Community and school gardens are recognized as an important source of fresh produce, particularly for underserved populations in low-income neighborhoods thereby increasing dietary quality and food security. They provide spaces for community interaction, decision-making, problem-solving, creativity and celebration. Community gardens also provide opportunities to learn about food production, develop job skills, increase agriculture literacy, generate food-related businesses, and create links to nearby restaurants and soup kitchens.
U-Pick operations and roadside farm stands provide access to fresh produce direct from the farmer who grew it. Through a U-Pick, the price paid to the farmer is reduced substantially in exchange for harvest labor. In the process, eaters come in contact with farmers, experience another aspect of the food system, and increase their intake of fresh local produce.
Community kitchens are facilities where locally produced, gleaned or recovered foods can be further processed or preserved for members of a community. Food product development often takes place at these facilities, thereby creating income generating opportunities and products with local identity.
Cooperatives & Local Foods
Cooperatives have important roles in the local food system. Agricultural Marketing Cooperatives help farmers to market and distribute their product while Food Cooperatives provide retailing outlets. KDC is helping to development and maintain many food cooperatives in the area, and are supporting the cooperatives in federated efforts; one example is the MidAtlantic Alliance of Cooperatives (LINK). There are economies of scale to be gained, especially with respect to sourcing and transporting local food from the farm into the stores and buying clubs.

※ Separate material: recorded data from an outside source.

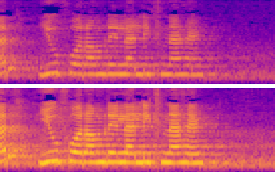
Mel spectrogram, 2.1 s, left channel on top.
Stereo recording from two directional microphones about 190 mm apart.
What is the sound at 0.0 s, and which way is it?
A woman's voice, 15° right (ahead or behind).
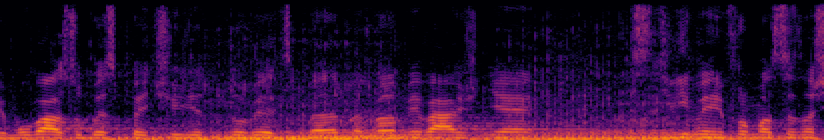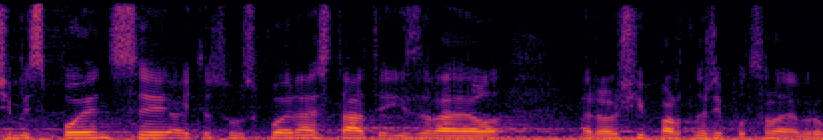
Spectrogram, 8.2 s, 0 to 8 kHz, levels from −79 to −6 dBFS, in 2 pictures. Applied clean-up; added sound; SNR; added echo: none; Motorcycle / Crow; 1 dB; none.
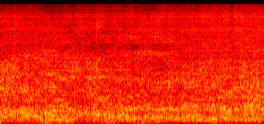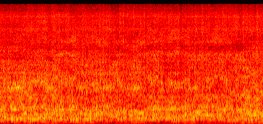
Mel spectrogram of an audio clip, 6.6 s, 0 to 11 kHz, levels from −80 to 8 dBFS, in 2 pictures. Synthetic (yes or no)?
yes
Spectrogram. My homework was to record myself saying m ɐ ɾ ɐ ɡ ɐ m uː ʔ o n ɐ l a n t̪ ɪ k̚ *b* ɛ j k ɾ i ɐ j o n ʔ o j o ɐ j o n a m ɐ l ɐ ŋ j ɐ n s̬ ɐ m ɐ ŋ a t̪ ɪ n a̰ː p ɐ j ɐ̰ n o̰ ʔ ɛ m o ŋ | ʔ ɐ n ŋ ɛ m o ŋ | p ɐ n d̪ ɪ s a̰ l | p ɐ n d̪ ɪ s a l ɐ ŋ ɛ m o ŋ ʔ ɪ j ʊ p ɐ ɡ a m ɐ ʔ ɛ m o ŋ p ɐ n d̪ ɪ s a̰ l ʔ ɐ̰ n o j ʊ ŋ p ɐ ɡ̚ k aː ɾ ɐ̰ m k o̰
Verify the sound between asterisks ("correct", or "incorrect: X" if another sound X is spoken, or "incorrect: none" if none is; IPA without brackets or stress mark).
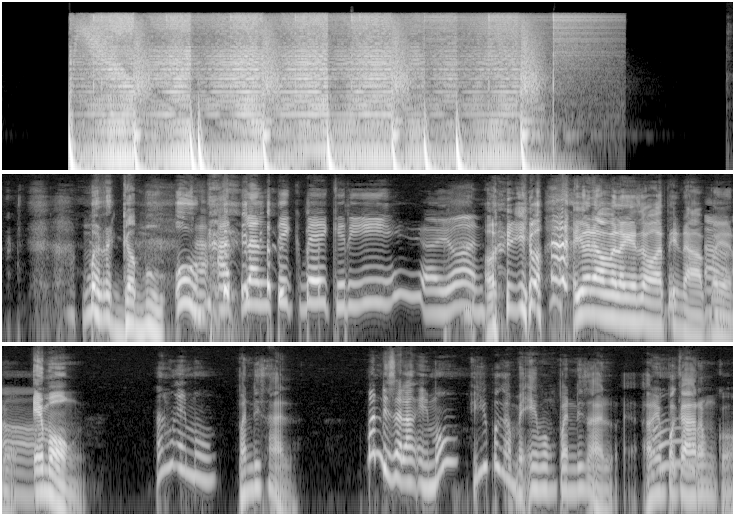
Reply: correct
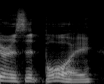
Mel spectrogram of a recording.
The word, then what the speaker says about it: Buoy: Is it Buoy or is it Buoy? Because I think the technically correct pronunciation would be like boy, almost like Flavor Flav, right? Boy, hey boy, yeah boy.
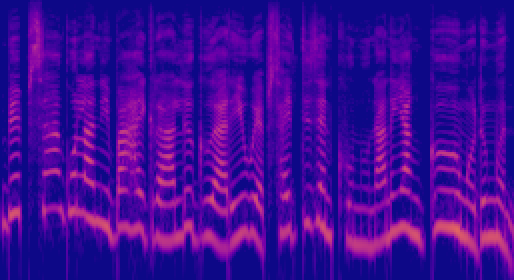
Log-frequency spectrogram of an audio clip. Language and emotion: Bodo, surprised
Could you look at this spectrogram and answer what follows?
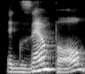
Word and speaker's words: example: the KS sound and on example we have second syllable stress and we have the GZ I think this rule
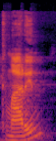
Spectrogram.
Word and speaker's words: kemarin: Kemarin, do you still remember how do you say kemarin? Kemarin is yesterday, right? So that's how you say yesterday in Bahasa. It's kemarin. Kemarin.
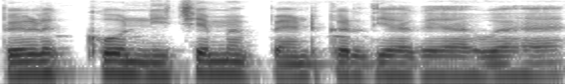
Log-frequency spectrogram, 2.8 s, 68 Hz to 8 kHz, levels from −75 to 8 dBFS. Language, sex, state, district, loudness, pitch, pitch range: Hindi, male, Jharkhand, Deoghar, -15 LUFS, 115 Hz, 110-120 Hz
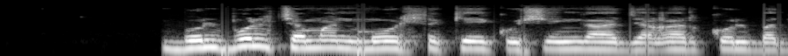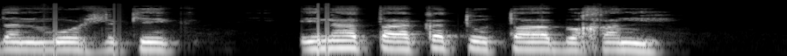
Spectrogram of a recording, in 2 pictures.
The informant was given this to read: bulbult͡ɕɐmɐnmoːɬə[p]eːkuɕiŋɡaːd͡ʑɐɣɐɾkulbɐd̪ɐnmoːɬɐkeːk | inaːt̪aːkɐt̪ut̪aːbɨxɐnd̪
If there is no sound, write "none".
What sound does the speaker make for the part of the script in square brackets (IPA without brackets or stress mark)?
k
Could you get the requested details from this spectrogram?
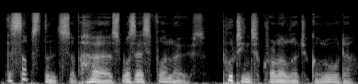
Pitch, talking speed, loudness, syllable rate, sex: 100 Hz, 185 wpm, -20 LUFS, 6.1 syllables/s, male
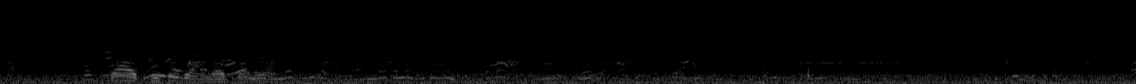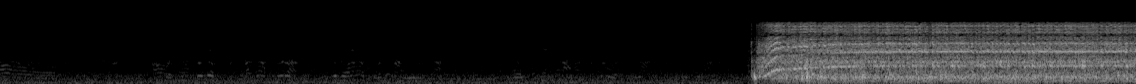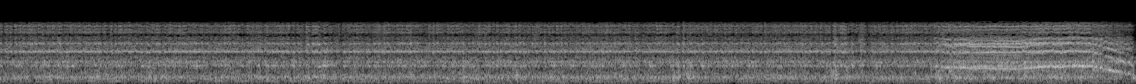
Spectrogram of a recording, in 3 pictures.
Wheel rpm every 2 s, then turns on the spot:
0, 0, 0, 0, 0, 0, 0, 0, 0, 70, 230, 230, 230, 230, 230, 230, 170.
none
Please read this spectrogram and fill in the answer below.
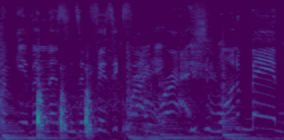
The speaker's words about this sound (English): We've knocked and no one's answering the door, so far not going so well.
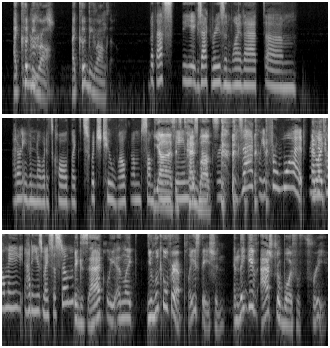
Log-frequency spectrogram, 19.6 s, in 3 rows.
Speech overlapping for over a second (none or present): present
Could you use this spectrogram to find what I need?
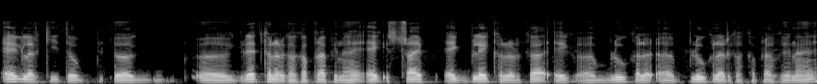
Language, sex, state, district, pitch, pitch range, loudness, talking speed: Hindi, male, Arunachal Pradesh, Lower Dibang Valley, 105 Hz, 100-110 Hz, -18 LUFS, 200 wpm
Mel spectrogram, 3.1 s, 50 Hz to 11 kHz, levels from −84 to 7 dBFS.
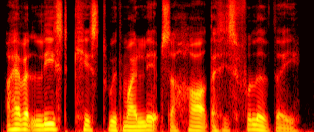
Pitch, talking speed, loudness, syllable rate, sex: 100 Hz, 285 wpm, -20 LUFS, 5.5 syllables/s, male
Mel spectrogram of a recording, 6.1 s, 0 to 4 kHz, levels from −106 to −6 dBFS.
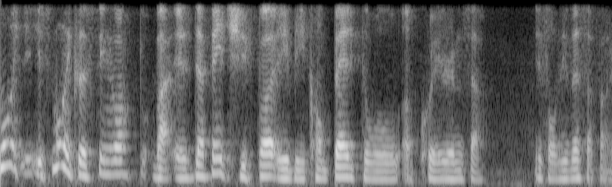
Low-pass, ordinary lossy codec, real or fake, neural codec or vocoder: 3.6 kHz; none; fake; codec, 16 kHz, 1.1 kbps, Voila-Tokenizer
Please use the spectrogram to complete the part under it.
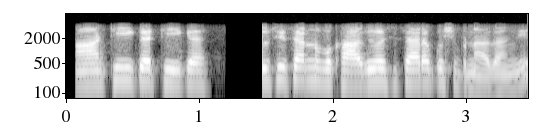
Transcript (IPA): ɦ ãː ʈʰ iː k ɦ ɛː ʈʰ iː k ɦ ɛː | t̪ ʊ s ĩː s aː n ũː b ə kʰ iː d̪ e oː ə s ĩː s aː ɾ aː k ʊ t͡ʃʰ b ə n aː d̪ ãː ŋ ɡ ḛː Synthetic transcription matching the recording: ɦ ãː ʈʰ iː k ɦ ɛː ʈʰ iː k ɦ ɛː | t̪ ʊ s ĩː s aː n ũː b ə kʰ aː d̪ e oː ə s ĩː s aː ɾ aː k ʊ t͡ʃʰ b ə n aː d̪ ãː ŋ ɡ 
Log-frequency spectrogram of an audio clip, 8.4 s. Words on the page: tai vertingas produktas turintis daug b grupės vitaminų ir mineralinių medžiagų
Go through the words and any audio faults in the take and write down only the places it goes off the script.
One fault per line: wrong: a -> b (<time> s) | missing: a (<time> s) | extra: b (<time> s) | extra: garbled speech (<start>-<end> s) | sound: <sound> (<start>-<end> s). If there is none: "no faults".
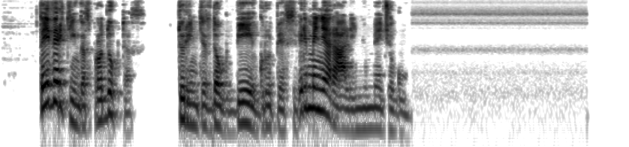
missing: vitaminų (3.9 s)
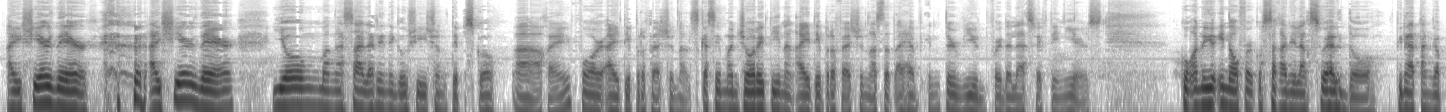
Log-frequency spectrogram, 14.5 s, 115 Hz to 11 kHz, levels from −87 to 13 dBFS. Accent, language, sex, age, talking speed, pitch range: native, Filipino, male, 20-39, 165 wpm, 110-150 Hz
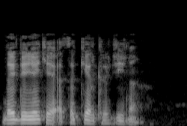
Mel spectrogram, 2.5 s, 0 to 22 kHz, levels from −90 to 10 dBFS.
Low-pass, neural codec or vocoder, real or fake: 7.2 kHz; codec, 16 kHz, 8 kbps, FreqCodec, larger model; fake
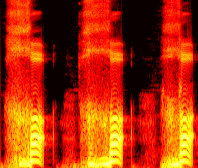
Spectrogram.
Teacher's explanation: huruf kho itu dilafalkan dari tenggorokan paling ujung atau tenggorokan paling atas, tenggorokan paling luar · dia mengalirkan hembusan angin dengan karakteristik nafas ya yang seperti ada dengkuran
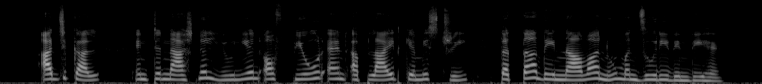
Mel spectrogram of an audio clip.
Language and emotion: Punjabi, neutral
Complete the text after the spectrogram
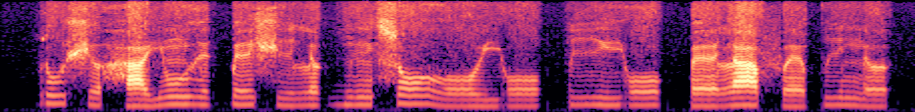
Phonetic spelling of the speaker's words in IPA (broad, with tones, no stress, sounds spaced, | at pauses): ɾ u˦ ʃ ə˨ h a˨ j ũ˦ ɣ e˧ k͡p e˧ ʃ i˨ l ə˨˦ ɡ͡b ĩ˧ s o˦ ɣ oː˨ j oː˨ k͡p iː˦ j oː˦ k͡p ɛ˧ l a˦ f ɛ˨ p i˦ n ə˧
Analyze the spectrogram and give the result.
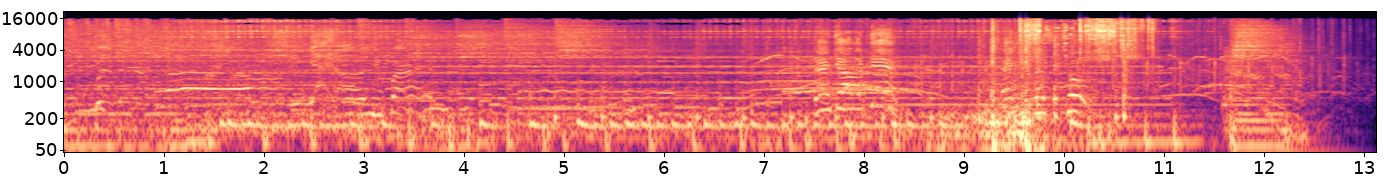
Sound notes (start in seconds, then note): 11.6 applause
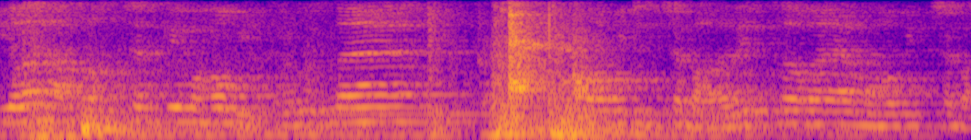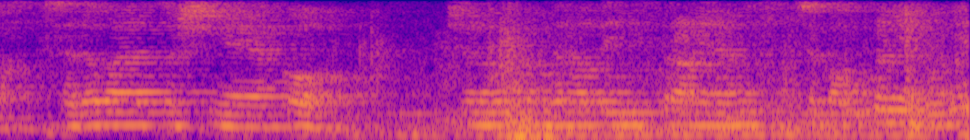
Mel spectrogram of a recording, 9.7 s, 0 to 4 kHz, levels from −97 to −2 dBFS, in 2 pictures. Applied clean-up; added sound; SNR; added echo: none; Sliding door / Slam; 0 dB; reverberation time 1.0 s.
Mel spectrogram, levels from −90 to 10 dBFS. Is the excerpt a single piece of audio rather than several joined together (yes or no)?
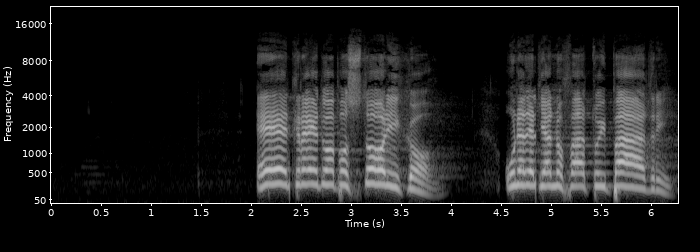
no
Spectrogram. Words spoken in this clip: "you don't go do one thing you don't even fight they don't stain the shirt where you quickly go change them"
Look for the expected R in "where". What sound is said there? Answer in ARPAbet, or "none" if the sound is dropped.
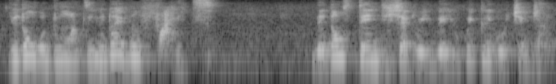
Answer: W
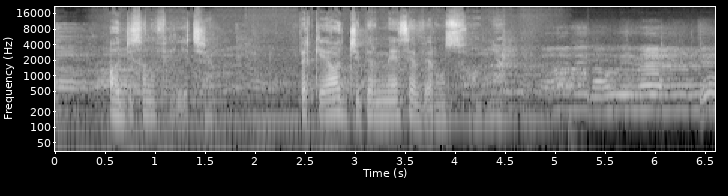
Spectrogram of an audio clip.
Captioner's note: speaks in foreign language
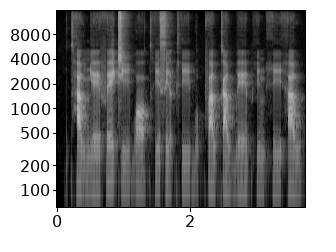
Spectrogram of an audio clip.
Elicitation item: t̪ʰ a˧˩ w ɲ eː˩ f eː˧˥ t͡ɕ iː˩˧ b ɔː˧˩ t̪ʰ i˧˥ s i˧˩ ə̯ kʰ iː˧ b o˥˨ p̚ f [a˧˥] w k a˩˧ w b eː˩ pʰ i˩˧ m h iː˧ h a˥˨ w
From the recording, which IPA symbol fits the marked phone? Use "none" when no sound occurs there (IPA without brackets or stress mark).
a˧˥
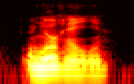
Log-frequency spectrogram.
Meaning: ear
- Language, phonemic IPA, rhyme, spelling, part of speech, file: French, /ɔ.ʁɛj/, -ɛj, oreille, noun, Fr-oreille.ogg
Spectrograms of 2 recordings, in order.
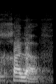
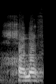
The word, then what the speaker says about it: khalaf: When you leave behind good children, good generations, they're called khalaf. When you leave behind disappointing generations, they're called khalf. Khalf is bad, khalaf is good.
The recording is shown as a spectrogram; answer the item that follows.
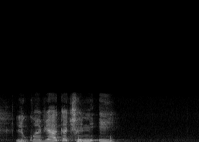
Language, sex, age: Northern Sotho, male, 22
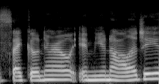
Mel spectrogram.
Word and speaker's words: psychoneuroimmunology: I mean, I follow your work and you really want to dig into some of this quantum physics and psychoneuroimmunology. Is that how you say it? – That's right. Yeah.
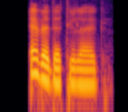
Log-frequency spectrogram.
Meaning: originally
- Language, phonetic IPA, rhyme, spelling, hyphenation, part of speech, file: Hungarian, [ˈɛrɛdɛtilɛɡ], -ɛɡ, eredetileg, ere‧de‧ti‧leg, adverb, Hu-eredetileg.ogg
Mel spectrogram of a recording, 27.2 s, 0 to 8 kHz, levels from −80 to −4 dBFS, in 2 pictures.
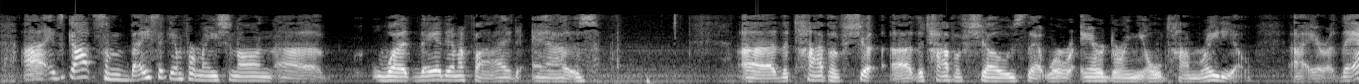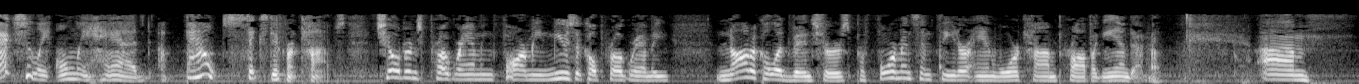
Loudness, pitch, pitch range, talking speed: -17 LUFS, 150 Hz, 135-175 Hz, 125 wpm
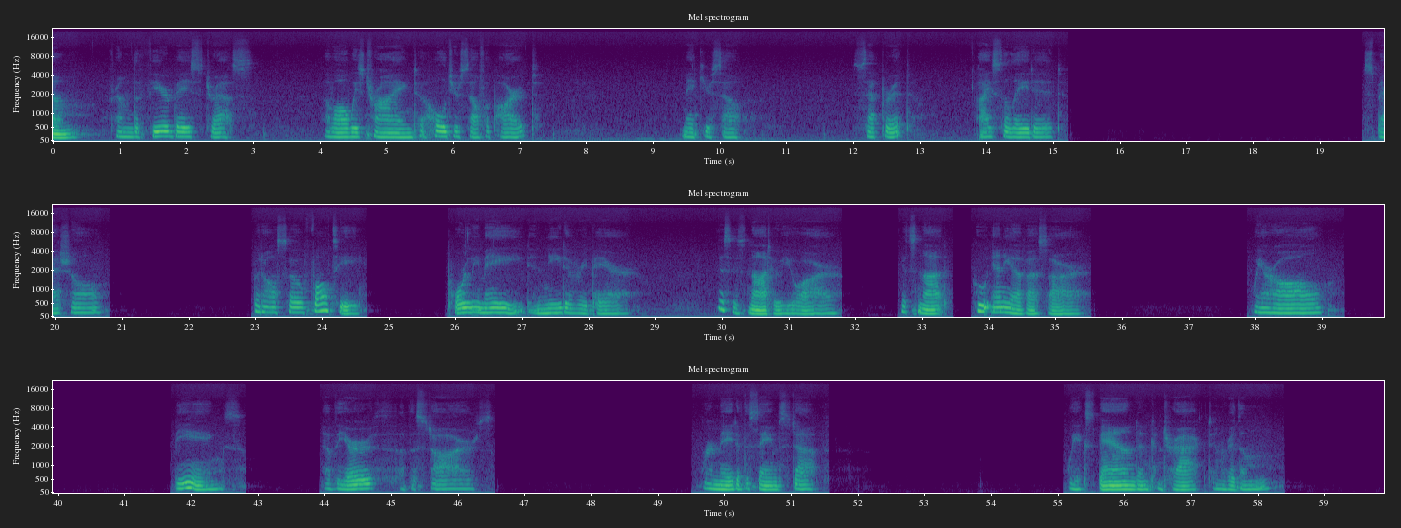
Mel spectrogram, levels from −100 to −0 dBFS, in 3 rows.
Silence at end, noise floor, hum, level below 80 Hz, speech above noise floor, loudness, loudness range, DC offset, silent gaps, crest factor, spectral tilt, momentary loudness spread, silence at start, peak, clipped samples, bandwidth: 1.7 s; under -90 dBFS; none; -76 dBFS; over 54 dB; -37 LUFS; 11 LU; under 0.1%; none; 20 dB; -8.5 dB/octave; 15 LU; 0 s; -20 dBFS; under 0.1%; 19.5 kHz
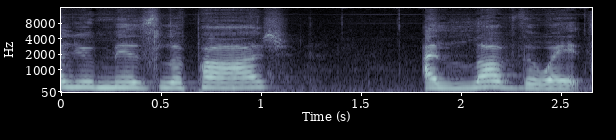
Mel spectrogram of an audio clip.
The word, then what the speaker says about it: Lepage: Is your last name pronounced LePage? It's Lepage, actually.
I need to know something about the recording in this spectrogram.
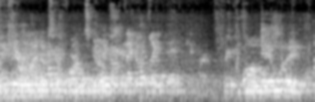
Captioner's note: people chattering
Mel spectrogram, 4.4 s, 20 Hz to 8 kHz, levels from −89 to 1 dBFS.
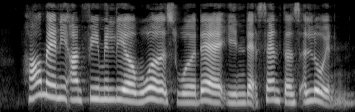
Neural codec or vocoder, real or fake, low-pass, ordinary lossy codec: codec, 16 kHz, 4 kbps, X-Codec, WavLM features, trained on Multilingual LibriSpeech; fake; 7.2 kHz; none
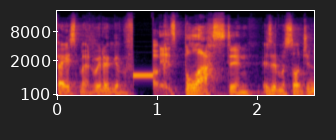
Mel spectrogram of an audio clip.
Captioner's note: beep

From a purely urban perspective, KDC has been supporting the development of the Philadelphia Area Cooperative Alliance is a newly formed organization helping all types of cooperatives in the greater Philadelphia area. Leaders of established cooperatives have come together in an alliance to identify ways to work together and create greater efficiencies through cooperation.
Rural Cooperative Development Grant
Since our principal funding source is the Rural Cooperative Development Grant (RCDG), the distinction between rural and urban is important. Eligibility restrictions that follow the RCDG apply to much of what we do. The RCDG must benefit rural populations. For the purposes of the RCDG grant, the definition of rural is any area other than a city or town that has a population of greater than 50,000 inhabitants.
Keystone Development Center